Another ex-colleague sent the file to me.

Malaysians need to wake up to environmental issues...

Malaysian Daily: The Star

Date: 13 March 2007

Page: N45

Saturday, March 10, 2007

Japan Day

The Japanese Culture has never failed to amaze me with their rich and fine art and the great length put into perfecting it. Today I had a "refresher course" at the Cambridge Kaetsu Centre for the Japan Day, co-organised by the Japanese Embassy.

Japanese dolls

It was one thing learning the Japanese culture in Japan and a totally different experience learning it in a foreign country or see others learning them here. It was also more exciting blogging about the Japanese culture in the UK. That's because I understood the whole process from start to finish this time. Why? Because they were all explained in English as compared to previously!
I found the calligraphy section extremely interesting!
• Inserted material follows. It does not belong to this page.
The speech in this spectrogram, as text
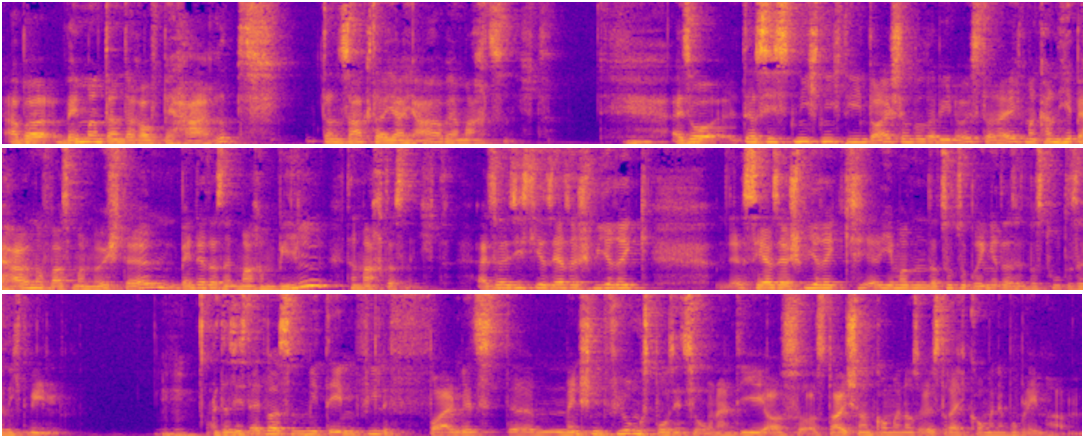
Aber wenn man dann darauf beharrt, dann sagt er ja, ja, aber er macht es nicht. Also das ist nicht, nicht wie in Deutschland oder wie in Österreich. Man kann hier beharren auf was man möchte. Wenn der das nicht machen will, dann macht das nicht. Also es ist hier sehr, sehr schwierig, sehr, sehr schwierig, jemanden dazu zu bringen, dass er etwas tut, das er nicht will. Mhm. Das ist etwas, mit dem viele, vor allem jetzt äh, Menschen in Führungspositionen, die aus, aus Deutschland kommen, aus Österreich kommen, ein Problem haben.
It reminded me when I was learning it in in Japan. We spreaded calligraphy over a few lessons and today, they had it in 5 mins! The presence of foreigners made it looked even more bizarre.

Tea Ceremony (Chado 茶道)

This particular photo also reminded me so much about the time when I experienced the same thing in Niigata. However, the okashi (dessert) is somewhat different this time. It was some wafer instead of the proper redbean-filled okashi. The one I had in Japan was a plum-shaped mochi filled with red-bean paste.

It's been a while since I tasted this.

She kept looking at the back!

The battle of origami between a Japanese and a Malaysian.

It was a tough battle. Shunji couldn't do the paper crane (could you believe it?!) but was able to do a flower pot. I could do a paper crane but not the flower pot. But then, we both didn't know how to do a little jumping frog (kaeru-chan), so it was a draw! Kiki taught us both instead! We had a jumping frog competition. Shunji's frog was always overturning, Kiki's was basically limping, mine was really jumping. Yay! Haha...

Ready, Set, Jump!

This is really Char Siu Pau, trust me! I told Shunji that I didn't remember eating or seeing any Char Siu Pau in Japan, so how could it be Japanese. But he said, "Hey, there're plenty in Yokohama's Chinatown!"...I was like...cehhhh....still Chinese food mah! I mean, of all Japanese food....Char Siu Pau, aiyo!

Only maki-sushi, wallop only. No sashimi, too bad!

A British performing the Taiko drum. She was trained in Tokyo.

Have a go at the song

Whenever I feel nostalgic, Rimi Natsukawa's "Nada Sou Sou"(涙そうそう) comes to mind. Just don't know why.

This Japan Day made me reminiscent those good ol' days in Niigata. I was so overwhelmed with nostalgic feelings that at one point I thought of going back to Japan for a PhD! But whenever I had thoughts of that, Urasa comes to mind and wipes them off immediately.